• [What is expected] Copy every line from the records below that holds the word "this".

----- Recorded information -----

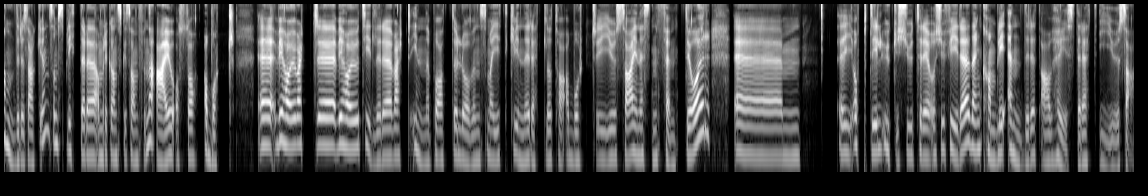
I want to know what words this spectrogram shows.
andre saken som splitter det amerikanske samfunnet, er jo også abort. Eh, vi, har jo vært, eh, vi har jo tidligere vært inne på at loven som har gitt kvinner rett til å ta abort i USA i nesten 50 år, eh, opptil uke 23 og 24, den kan bli endret av Høyesterett i USA.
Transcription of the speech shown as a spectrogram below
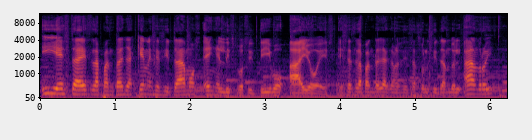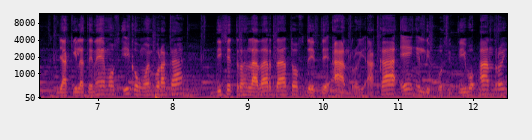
Y esta es la pantalla que necesitamos en el dispositivo iOS. Esta es la pantalla que nos está solicitando el Android. Ya aquí la tenemos y como ven por acá, dice trasladar datos desde Android. Acá en el dispositivo Android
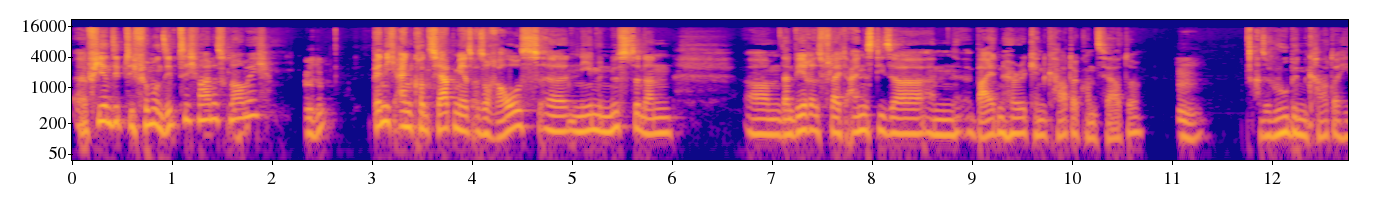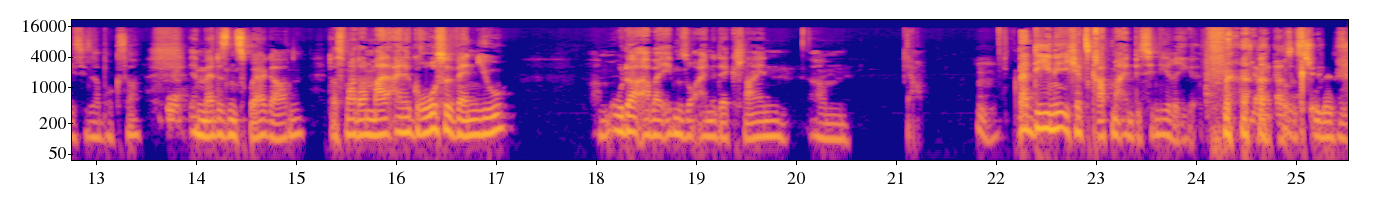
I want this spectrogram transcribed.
74, äh, 75 war das, glaube ich. Mhm. Wenn ich ein Konzert mir jetzt also rausnehmen äh, müsste, dann, ähm, dann wäre es vielleicht eines dieser ähm, beiden Hurricane Carter Konzerte. Mhm. Also Ruben Carter hieß dieser Boxer ja. im Madison Square Garden. Das war dann mal eine große Venue ähm, oder aber eben so eine der kleinen. Ähm, ja, mhm. da dehne ich jetzt gerade mal ein bisschen die Regel. Ja, das ist zulässig.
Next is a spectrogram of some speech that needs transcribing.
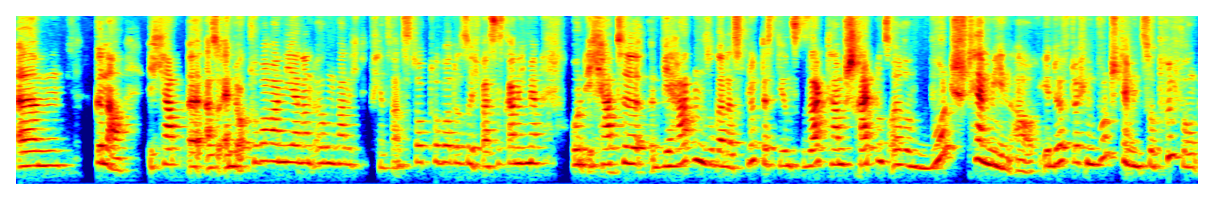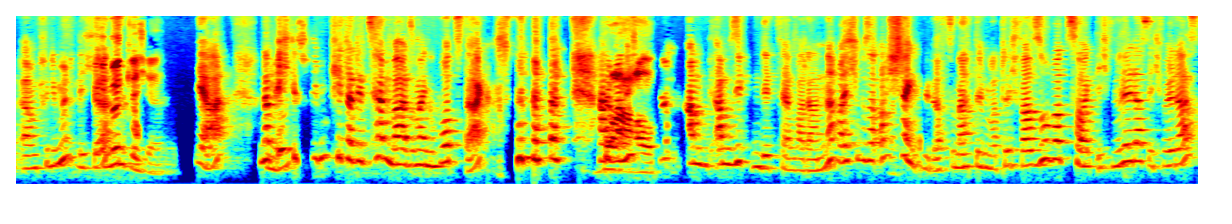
Ähm, genau, ich habe, äh, also Ende Oktober waren die ja dann irgendwann, ich 24. Oktober oder so, ich weiß es gar nicht mehr. Und ich hatte, wir hatten sogar das Glück, dass die uns gesagt haben, schreibt uns euren Wunschtermin auf. Ihr dürft euch einen Wunschtermin zur Prüfung ähm, für die mündliche. Für die mündliche. Ja, und habe mhm. ich geschrieben, 4. Dezember, also mein Geburtstag. Wow. aber nicht am, am 7. Dezember dann, ne? weil ich habe gesagt, oh, ich schenke mir das so nach dem Motto. Ich war so überzeugt, ich will das, ich will das.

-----

• [Exercise answer]
I want to know what words this spectrogram shows.
I want this spectrogram transcribed.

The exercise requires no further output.